It was 10 minutes to 10 on a clear Sunday morning. I sat on the sun-drenched lawns of Hotel Crowne Plaza, Bangalore, looking forward to a morning of poetry on the last day of the Bangalore Literature Festival. Enjoying the breeze on my face, I began reading while waiting for the poets to come on[…]
ALLAHABAD, Uttar Pradesh—The sun rose on Leader Road, Allahabad, which leads to Allahabad Junction Railway Station, warming up a chilly Monday morning. Several local men had already begun to prepare generous shares of potato curry and puris to offer to Kumbh Mela pilgrims free of cost. As I stood at the corner of the street holding an[…]
In the early 1980s, when Ghulam Ali’s melody ‘chukpe chukpe raat din’ and Nazia Hasan’s sensuous ‘aap jaisa koi’ took Indian film-viewing audience by a storm, the armies of both nations were engaged in a severe conflict on the highest battlefield on earth – the Siachen glacier. Two decades later, the Siachen conflict grew to become one of the major factors for the[…]
Twelve hours was enough for veteran actor Kamal Haasan to lose all hope (or whatever was left of it) in India’s political structures. Last night, the Madras High Court had lifted the ban by the Tamil Nadu government on Hassan’s film Vishwaroopam. However, in the morning, police halted screening across Chennai. Frustrated and fed up,[…]
Reading that Dabangg 2 had made close to Rs150 crore in less than 14 days perked up my interest. After all, I wondered, what would it take for a film to become one of the highest grossing Bollywood films of all times? With enormous curiosity and an absolutely open mind (I haven’t seen its prequel, Dabangg.) I marched[…]
Palestine’s elevation to a non-member observer ‘state’ of the United Nations is an exciting development. However, at the other side of these celebrations, there needs to be an objective stocktaking of the challenges ahead in the Israel-Palestine logjam. Since the main takeaway for the Palestinians is to make use of their new status to try[…]
Unlike the Pakistani media that reported the hanging of Ajmal Kasab sparingly, the Indian media featured the story very prominently all day yesterday. I can vouch for the fact that for Indian television and online journalists it was a busy field day. Literally, all angles of the story were covered – the actual hanging, the mercy petition,[…]

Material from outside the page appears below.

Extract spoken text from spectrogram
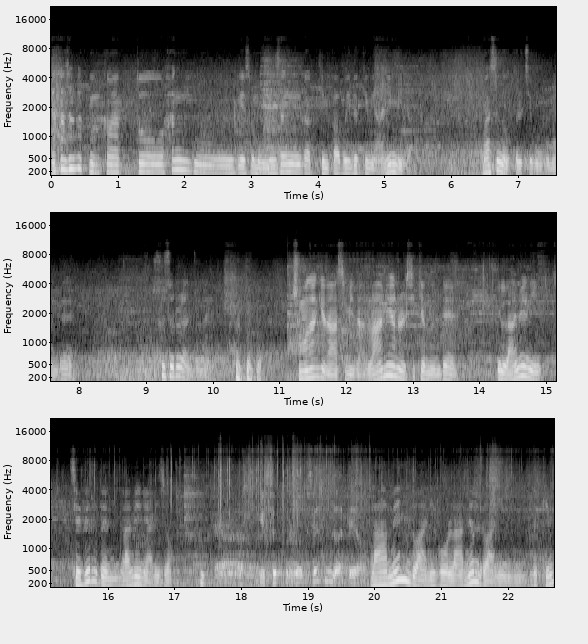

Two days ago, on the eve of the first presidential election debate, President Obama’s team began running a new ad targeting Mitt Romney on outsourcing and China. The ad starts with a still photograph of Barack Obama and his gruff voice booms in the background, “I am Barack Obama and I approve this message.” Next, there is[…]
Waking up to read about the death of a man like Arthur Sulzberger, the former New York Times publisher, is, indeed, very sad. The man’s contribution to free and meaningful journalism in the 20th century is, arguably, unparalleled. Today, where the foremost concern in media circles around the democratic world is to find a balance between hard-hitting[…]
For those of us who thought that the world had seen enough violence, that we should now focus only on turning the economic recession upside down, we were proven wrong yet again. Yesterday, a top Iranian official was quoted by the Iranian public TV channel, Press TV, as saying that the war between Israel and[…]